Carey illustrated this clearly early on in his book, writing that:
“For example, we often feel that we cannot properly express our thoughts in words. Indeed, it is clear that we cannot. It is impossible, for example, to describe a face in words so that the person we are addressing will be sure to recognise it, however clear an image of it we may have in our minds. Showing the other person a photograph, on the other hand, will effect this instantly” (Carey 2005 p.80)

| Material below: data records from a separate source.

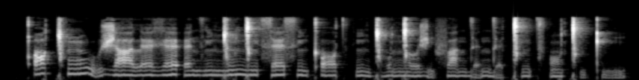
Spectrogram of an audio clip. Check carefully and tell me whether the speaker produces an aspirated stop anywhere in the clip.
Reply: yes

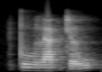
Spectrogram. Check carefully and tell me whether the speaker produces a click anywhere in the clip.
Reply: no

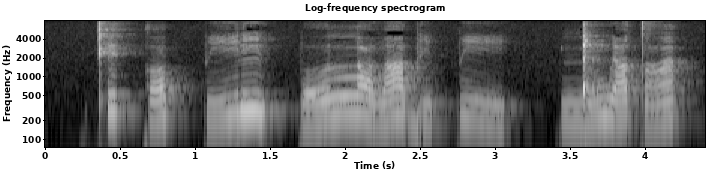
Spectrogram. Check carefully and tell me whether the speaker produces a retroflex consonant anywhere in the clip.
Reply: no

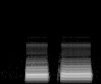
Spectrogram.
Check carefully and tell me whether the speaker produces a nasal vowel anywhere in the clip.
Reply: no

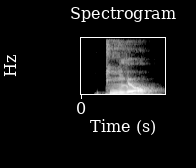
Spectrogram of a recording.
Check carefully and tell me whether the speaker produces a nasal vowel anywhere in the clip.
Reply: yes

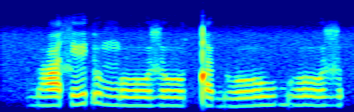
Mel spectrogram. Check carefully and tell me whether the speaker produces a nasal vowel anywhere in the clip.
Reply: no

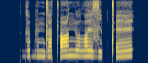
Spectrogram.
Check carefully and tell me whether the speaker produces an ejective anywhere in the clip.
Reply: yes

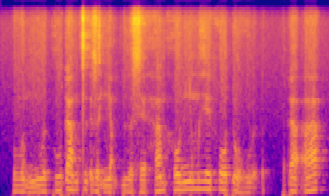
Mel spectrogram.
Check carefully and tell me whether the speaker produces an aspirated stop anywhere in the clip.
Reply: no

So it seems that he agrees that the arts are actually a good medium for communication, but I argue that they are more than that… the arts are not only an outcome , a product: an art object or an artwork/performance/happening etc. they are also a process. A process good for: interruption, play, deep thinking, expanding, exploring, following intuition, inverting, discovering, disarming, inventing, creating, producing, reflecting, contrasting, collaging, breaking boundaries/rules/limitations, sharing, designing, changing perspective, opening up new ground/new possibilities, actioning values,subversion, questioning, filling you with emotions: surprise, wonder, shame, joy, sadness, lust, nostalgia, disbelief, remorse, excitement etc. In other words they are not just a medium for communication but also a medium of emergence – a process that is productive and brings into the world new insights, new perspectives, new ideas, new knowledge: A methodology for research!
“There are no false answers in art, because there are no true answers, and the past matters because the present does not displace it. Since art must accommodate all personal tastes and choices… it is as illimitable as humanity, and as extensive as the imagination. The aim of science, by contrast is to find solutions that are unaffected by taste of choice, and which consequently eliminate the human element altogether. In this respect, art is infinite, whereas science [and I would argue language] is bounded. But art is infinite only because, and so long as, it does not allow truth-claims. Once truth-claims are admitted… the terrain of what can be counted as ‘real’ art shrinks, and is subjected to policing, instead of being as lawless and inventive as human intelligence.” (Carey 2005 p.254)
In saying this, the answer to the question “What good are the Arts” is not simply: The arts are a good tool for communication – useful for expressing complex ideas like a hammer is useful when one comes across a nail. No. The idea of art as research is not to illustrate pre-existing ideas, or to transform art into a utilitarian science. Nor is it to force the arts into a shape that reflects the practices of academia as we know it. For such attempts would limit, diminish and dictate what the arts are ‘good’ for rather than come to a better understanding of how art and research could extend and enhance each other reciprocally.
Carey, John (2005) What Good Are the Arts? London: Faber and Faber.